Artemis I launch is still on: where and when to watch it

“Nothing will stop us” from launching Artemis I, says NASA, and you can watch the ignition completely live. Follow the lunar mission launch schedule.

NASA’s Artemis I mission is set for liftoff tonight from Pad 39B at the agency’s Kennedy Space Center in Florida after numerous obstacles that culminated in failed attempts. The agency said that during the early morning hours of Nov. 16, “nothing would prevent them from reaching” the successful launch, scheduled months ago, and has released an itinerary that includes lectures and a live broadcast of the launch in both English and Spanish.

The SLS rocket has already begun loading boosters

The agency reported that during the afternoon of November 15, at exactly 15:22, the Artemis launch director, Charlie Blackwell-Thompson, issued a green light and a ‘go,’ to continue with the stipulated itinerary. This means that the Space Launch System has officially begun loading boosters.


Tank storage begins with the cooling of the liquid oxygen and liquid hydrogen transfer lines of the central stage, the same stage that in the past has caused problems for technicians due to leaks in the tankage. So far there have been no problems and if the situation continues in this way, NASA will continue with the itinerary.

How to watch the Artemis I launch

The broadcast showing the SLS on pad 39B is already active, where you can watch the tanking procedure and the pre-launch phases. However, coverage of the launch will begin at 22:30 EDT on November 15 (21:30 Central Mexico time), which you can watch in the box below.
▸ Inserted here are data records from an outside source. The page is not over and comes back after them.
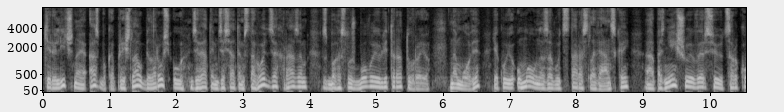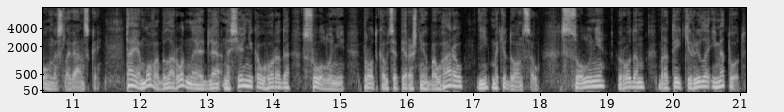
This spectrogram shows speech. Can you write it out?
кірылічная азбука прыйшла ў Беларусь у девятым стагоддзях разам з богаслужбоваю літаратураю на мове, якую умоўна завуць стараславянскай, а пазнейшую версію царкоўнаславянскай. Тая мова была родная для насельнікаў горада солуні, продкаў цяперашніх балгараў і македонцаў. З солуні родам браты кірыла і мятод,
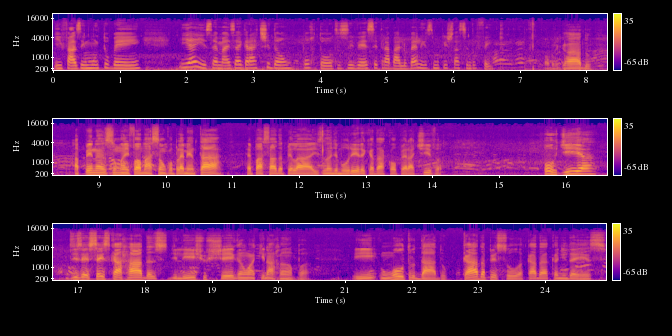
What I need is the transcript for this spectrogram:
E fazem muito bem. E é isso, é mais é gratidão por todos e ver esse trabalho belíssimo que está sendo feito. Obrigado. Apenas uma informação complementar, repassada pela Islândia Moreira, que é da cooperativa. Por dia, 16 carradas de lixo chegam aqui na rampa. E um outro dado, cada pessoa, cada canindeense,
After the Space Launch System rocket and Orion capsule achieve ignition and launch into space, NASA will hold a press conference on Nov. 16 at 4:00 EDT, with the schedule subject to change. The conference will be addressed by aerospace agency officials:

  • NASA Administrator Bill Nelson
  • Mike Sarafin, Artemis mission director, NASA Headquarters
  • Mike Bolger, program manager, Exploration Ground Systems Program, Kennedy
  • John Honeycutt, director of Space Launch System Program, Marshall
  • Howard Hu, Orion Program Director, NASA Johnson Space Center
  • Emily Nelson, chief flight director, Johnson.

Also at 8:30, the broadcast will again go live to report the first burn of Orion’s outbound trajectory on its way to the Moon. It should be remembered that the SLS rocket carries with it the Orion capsule that will later transport humans to the Moon. At some point during the launch, the SLS will give the last thrust and detach from Orion, so that it will finally follow its trajectory around the Moon.


If all goes according to plan, at 10 a.m. on Wednesday, November 16, NASA will transmit the first images of Earth from the perspective of the Orion space capsule. It should be noted that itinerary schedules are subject to change depending on the success of the launch and the exact time of the launch.

Finally, NASA has a real-time tracking system for the Artemis I mission where you can see the real distance from Earth; for this take a loot at the interactive map on its website.


Story originally published in Spanish in Ecoosfera

Podría interesarte